There's no denying that a room filled with neon lights is a sight to behold, but would you be willing to pay $40 for the privilege of walking through a small gallery filled with glowing tubes that's dwarfed by most exhibitions at the Art Institute of Chicago or the Museum of Contemporary Art? Up until yesterday, that was the price being charged for tickets to the Neon and Light Museum, a new pop-up exhibition curated by local gallerist Ken Saunders that will be on view from September 9 through October 31.
After hosting a preview of the exhibit—which is housed in a gutted, bare-bones River North space that used to host Latin American restaurant Naçional 27—last week, the organizers of the Neon and Light Museum had an abrupt change of heart about ticket pricing. As of yesterday, guests will now be able to purchase tickets to view the nearly 60 works on display for a slightly more reasonable $25 fee (those who purchased the more expensive tickets will receive free VIP upgrades or an additional ticket). The price still seems a bit high considering the size of the exhibit, but the pop-up shows that have proliferated throughout Chicago over the past few months have proved that folks are willing to pay as much as $50 to explore relatively compact exhibits, like a collection of Bansky prints or high-tech projections of Van Gogh works.
The thing that separates the Neon and Light Museum from those aforementioned pop-ups is that, save for a single work that's attributed to John Lennon (of a little band called the Beatles), this exhibit doesn't contain work by artists with the household name recognition of Banksy or Van Gogh. Sure, some fans of conceptual artist Bruce Nauman or multimedia artist Monika Wulfers may show up to see specific works on display, but the majority of Neon and Light Museum attendees are likely coming to admire the spectacle of electrified gas and snap some cool photos along the way.
With a series of hanging neon rods making up a work by Wulfers dominating the middle of the space, the Neon and Light Museum spreads the various works on display along the walls (and columns) of a single room, making it easy for Instagrammers to make their rounds. The lights are a bit dim to accentuate the colorful glow of the various pieces, but not so low that you'll come away with blown-out photos of the installation—in fact, the lighting appeared to be optimized for aesthetically-pleasing photos.
Walking laps around the space, a few of the works jumped out at me, including a sculpture by Gary Justic called "Big Onion" that shines light through panes of glass to create colorful projections and shadows and a projection by artists Annica Cuppetelli and Cristobal Mendoza that reacts as guests walk by a camera mounted in front of it. I also enjoyed the glow of Jacob Fishman's symbolic mash-up "Rear View Mirror," the hanging "Night Birds" sculptures by Michael Young and a neon figure reclining on a bed of nails called "Bored of Frustration" by John E. Bannon.
I admit that when I heard the pop-up being referred to as a "museum" earlier this year, I expected a much larger collection of works presented in the style of an exhibit that you might find at the Art Institute or the MCA, with pieces grouped together according to shared themes or by artist.
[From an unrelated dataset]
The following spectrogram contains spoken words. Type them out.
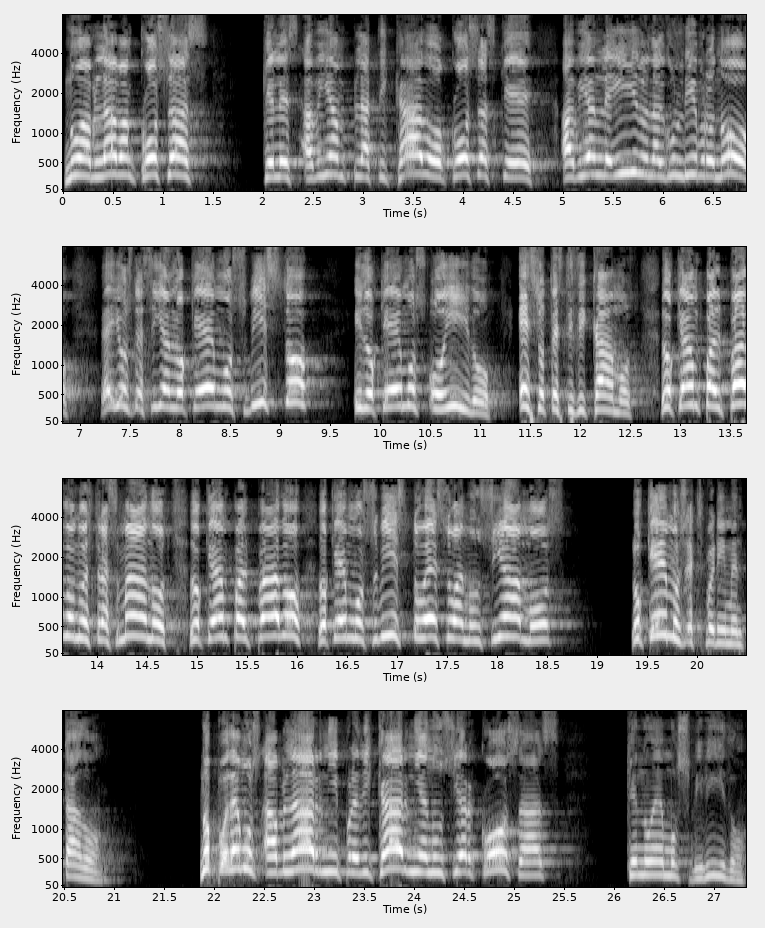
No hablaban cosas que les habían platicado, cosas que habían leído en algún libro, no. Ellos decían lo que hemos visto y lo que hemos oído. Eso testificamos. Lo que han palpado nuestras manos, lo que han palpado, lo que hemos visto, eso anunciamos. Lo que hemos experimentado. No podemos hablar ni predicar ni anunciar cosas que no hemos vivido.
The Neon and Light Museum looks more like a group show at a gallery, presented without much context and hung in a barren space that allows the art to be the undisputed centerpiece. I can't fault it for merely not living up to my expectations, though I can't imagine I'll be the only person who finds the "museum" descriptor to be a misnomer.
The Neon and Light Museum is clearly an exhibit that's constructed for easy Instagramming, though it does house some interesting works that you'd be hard-pressed to find on display elsewhere in the city. It's a pop-up experience that I expect a lot of people will gladly pay $25 to see, but it's also a show that may leave some attendees feeling cheated. It might be best described by a neon sign by Jacob Fishman that adorns the back wall of the gallery: "It is what it is."